Different interpretations of Bradley’s regress argument are considered. On the basis of textual evidences, it is argued that the most persuasive is the one that sees the argument as primarily addressing the general issue of unity or connectedness.
Models carry the meaning of science. This puts a tremendous burden on the process of model selection. In general practice, models are selected on the basis of their relative goodness of fit to data penalized by model complexity. However, this may not be the most effective approach for selecting models to answer a specific scientific question because model fit is sensitive to all aspects of a model, not just those relevant to the question. Model Structural Adequacy analysis is proposed as (...) a means to select models based on their ability to answer specific scientific questions given the current understanding of the relevant aspects of the real world. (shrink)
Bradley has argued that a truth-conditional semantics for conditionals is incompatible with an allegedly very weak and intuitively compelling constraint on the interpretation of conditionals. I argue that the example Bradley offers to motivate this constraint can be explained along pragmatic lines that are compatible with the correctness of at least one popular truth-conditional semantics for conditionals.
Do our minds extend beyond our brains? In a series of publications, Mark Rowlands has argued that the correct answer to this question is an affirmative one. According to Rowlands, certain types of operations on bodily and worldly structures should be considered to be proper and literal parts of our cognitive and mental processes. In this article, I present and critically evaluate Rowlands' position.

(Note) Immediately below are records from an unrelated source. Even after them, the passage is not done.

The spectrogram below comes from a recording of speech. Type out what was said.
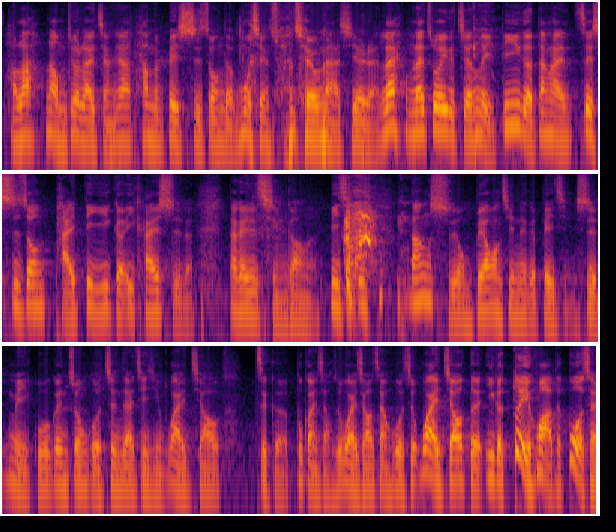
好了，那我们就来讲一下他们被失踪的目前传出有哪些人。来，我们来做一个整理。第一个，当然这失踪排第一个一开始的，大概就是秦刚了。毕竟当时我们不要忘记那个背景，是美国跟中国正在进行外交这个不管讲是外交战或者是外交的一个对话的过程，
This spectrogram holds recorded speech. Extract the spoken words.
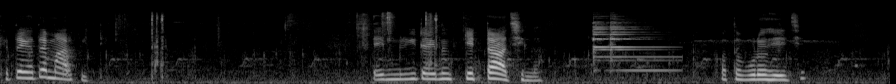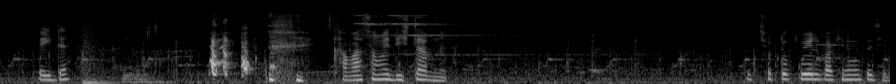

Intentionality and phenomenal consciousness are the main candidates to provide a ‘ mark of the mental’. Rorty, who thinks the category ‘mental’ lacks any underlying unity, suggests a challenge to these positions: to explain how intentionality or phenomenal consciousness alone could generate a mental-physical contrast. I argue that a failure to meet Rorty’s challenge would present a serious indictment of the concept of mind, even though Rorty’s own position is untenable. I then argue that both intentionalism and proposals such (...) as Searle’s ‘Connection Principle’ fail to satisfy this explanatory burden. I conclude with the suggestion that only introspectibility may be able to unite intentional and phenomenal states whilst meeting Rorty’s challenge. (shrink)